━━━━━ DATASET CONTENT

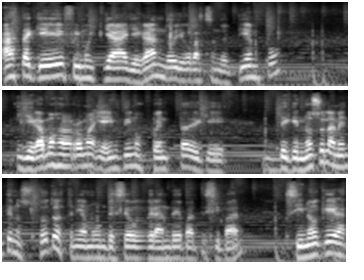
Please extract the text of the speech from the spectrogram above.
Hasta que fuimos ya llegando, llegó pasando el tiempo y llegamos a Roma y ahí nos dimos cuenta de que, de que no solamente nosotros teníamos un deseo grande de participar, sino que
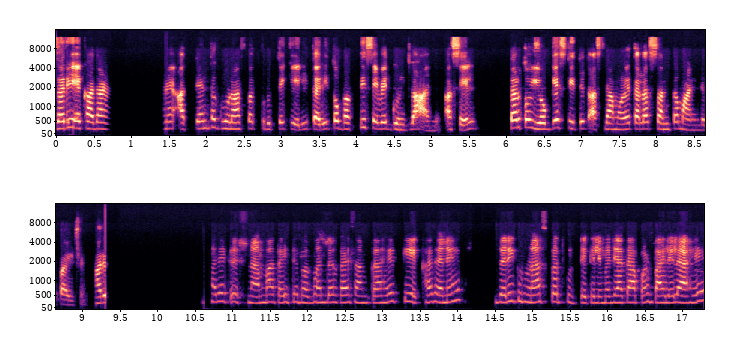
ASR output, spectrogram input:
जरी एखादा अत्यंत घृणास्पद कृत्य केली तरी तो भक्ती सेवेत गुंतला आहे. असेल तर तो योग्य स्थितीत असल्यामुळे त्याला संत मानले पाहिजे. हरे हरे कृष्णा मग आता इथे भगवंत काय सांगत आहेत की एखाद्याने जरी घृणास्पद कृत्य केले म्हणजे आता आपण पाहिलेलं आहे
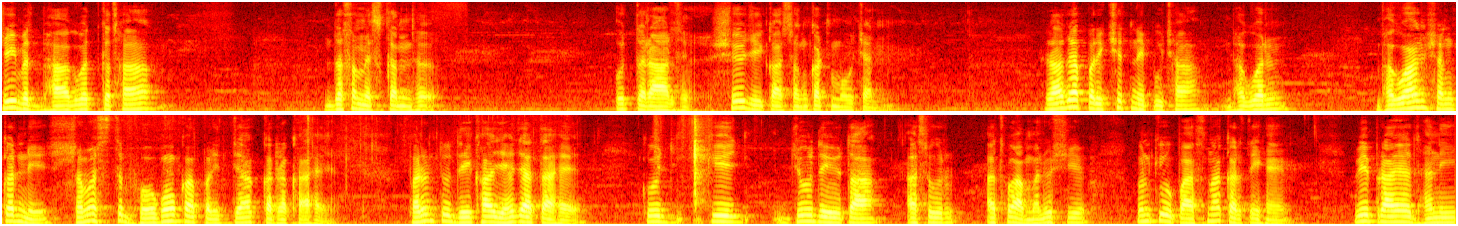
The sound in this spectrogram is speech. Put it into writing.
श्रीमद्भागवत कथा दसम स्कंध उत्तरार्ध शिव जी का संकट मोचन राजा परीक्षित ने पूछा, भगवान भगवान शंकर ने समस्त भोगों का परित्याग कर रखा है, परंतु देखा यह जाता है कि जो देवता असुर अथवा मनुष्य उनकी उपासना करते हैं, वे प्रायः धनी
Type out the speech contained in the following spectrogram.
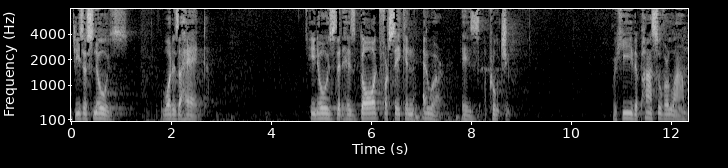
Jesus knows what is ahead. He knows that his God forsaken hour is approaching. Where he, the Passover lamb,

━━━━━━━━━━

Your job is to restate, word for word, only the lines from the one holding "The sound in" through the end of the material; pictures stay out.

WRITTEN RESPONSE:
The sound in this spectrogram is speech. Put it into writing.
श्रीमद्भागवत कथा दसम स्कंध उत्तरार्ध शिव जी का संकट मोचन राजा परीक्षित ने पूछा, भगवान भगवान शंकर ने समस्त भोगों का परित्याग कर रखा है, परंतु देखा यह जाता है कि जो देवता असुर अथवा मनुष्य उनकी उपासना करते हैं, वे प्रायः धनी
Type out the speech contained in the following spectrogram.
Jesus knows what is ahead. He knows that his God forsaken hour is approaching. Where he, the Passover lamb,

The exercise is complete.